Nine years ago, Incubus started The Make Yourself Foundation and since has made it into a nightly pre-show ritual to do a meet and greet with fans who have won VIP packages on eBay -- all proceeds benefiting MYF.
In addition, memorabilia auctions, a bootleg series and donations from fans have all been drivers for the foundation's fundraising. To date, MYF has raised around $1.5 million and provided grants to more than 60 nonprofit organizations.
Linkin Park created Music For Relief, dedicated to disaster relief and combatting climate change, MFR was initially in response to the tsunami in Indonesia and has gone on to create some truly amazing and collaborative campaigns.
"Linkin Park founded Music for Relief with the mission of bringing the music community together to make a greater impact for those in need, so we invite other artists to participate in all our initiatives," Farrell said.
"We are grateful for contributions from artists like K'Naan who spearheaded I AM A STAR for Somalia with MFR last fall to bring aid to children suffering in the East Africa hunger crisis. Many other artists like Enrique Iglesias, Jack Johnson, Alanis Morissette, Weezer and Ben Folds have donated previously unreleased songs for our Download to Donate compilations benefitting earthquake survivors in Haiti and tsunami survivors in Japan. Since the organization began in 2005, other artists have performed with us to support disaster relief efforts or volunteered their time to build homes as a part of our work with Habitat for Humanity in New Orleans and Los Angeles."
In November 2011, Music For Relief launched Power The World in support of U.N. Secretary-General Ban Ki-Moon's Sustainable Energy For All Initiative.
The site serves as an online destination for information about energy access and sustainable energy solutions.
In the spirit of collaboration, Incubus and The Make Yourself Foundation made a decision to support Power The World during the tour.
"MYF has been working away since 2003 and it's been a real pleasure doing so. But it was great joining forces with Music For Relief and really getting the sense that we had extended our reach," Boyd noted.
As fans entered the venue they could visit the Power the World booth, where fans could see innovative solar tools like the WE CARE Solar Suitcase, a clean cookstove, Nokero solar lights, and learn more about Sustainable Energy For All.

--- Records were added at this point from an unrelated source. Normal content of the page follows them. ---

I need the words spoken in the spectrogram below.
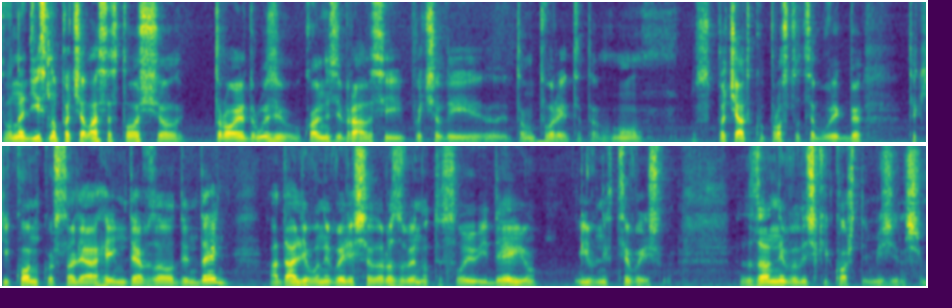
вона дійсно почалася з того, що троє друзів буквально зібралися і почали е, там творити. Там, ну, спочатку просто це був якби такий конкурс а-ля геймдев за один день, а далі вони вирішили розвинути свою ідею, і в них це вийшло. За невеличкі кошти, між іншим.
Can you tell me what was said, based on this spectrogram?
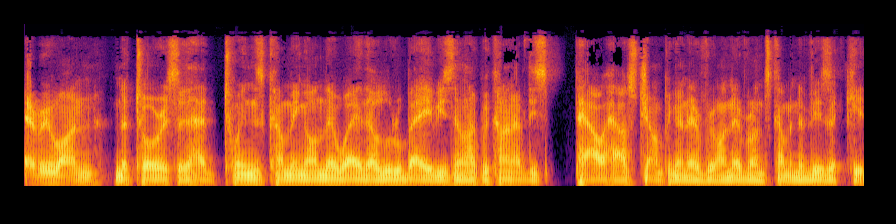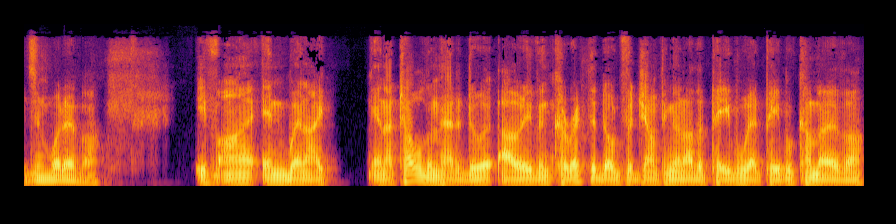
everyone notoriously. They had twins coming on their way. They were little babies. And like, we can't have this powerhouse jumping on everyone. Everyone's coming to visit kids and whatever. If I, and when I, and I told them how to do it, I would even correct the dog for jumping on other people. We had people come over.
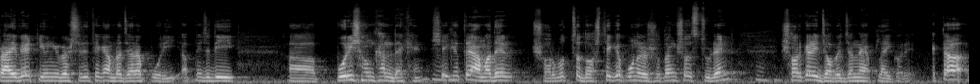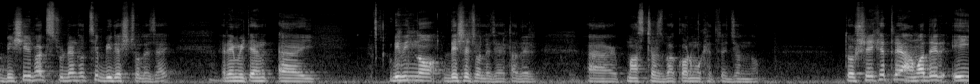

A dollar-fifty from every ticket sale went to MYF and MFR, and in addition The Honda Civic Tour opened its doors to a few other nonprofits:
HeadCount -- A non-partisan voter registration group that you'll see at many tours and festivals. Volunteers managed to register 384 new voters in the 10 dates they accompanied the tour.
Love Hope Strength -- A music-centric cancer charity whose "Get On The List" campaign swabs the cheeks of concert goers for the bone marrow registry's database. They acquired 561 new registrations on The Honda Civic Tour.
Reverb -- The tour's nonprofit "greening" partner. Reverb handled recycling both backstage and in front of house, coordinated more eco-minded choices on tour busses, they also will be calculating and facilitating offsets for the emissions produced on the tour. Reverb facilitated a partnership with Brita/Haws for a donation of fresh water stations at every show so that fans could fill up reusable water bottles (sold to benefit MFR) and use less plastic. They also encouraged ridesharing among fans.
Also of note, Linkin Park's tour crew coordinated bio-diesel for all trucks and busses that were capable of running on it.
We'd like to recognize other partners including eBay, Charity Buzz, Kompolt and Tickets for Charity who helped the nonprofit efforts. A big personal thank you to Whitney Showler from Music for Relief for leading this charge and Justin Wysong from the MYF team.
I encourage everyone to learn more in the video below and support the goal of gaining 1 million signatures on a pledge for Sustainable Energy for All. You can sign the pledge here.
Activities like this have introduced tens of millions of people to the issue of energy access and sustainable solutions, so why don't we see this kind of collaboration more often? We will.
As Brandon Boyd puts it, "We've certainly come a long way! But we've got a long way to go."
All photos: Justin Wysong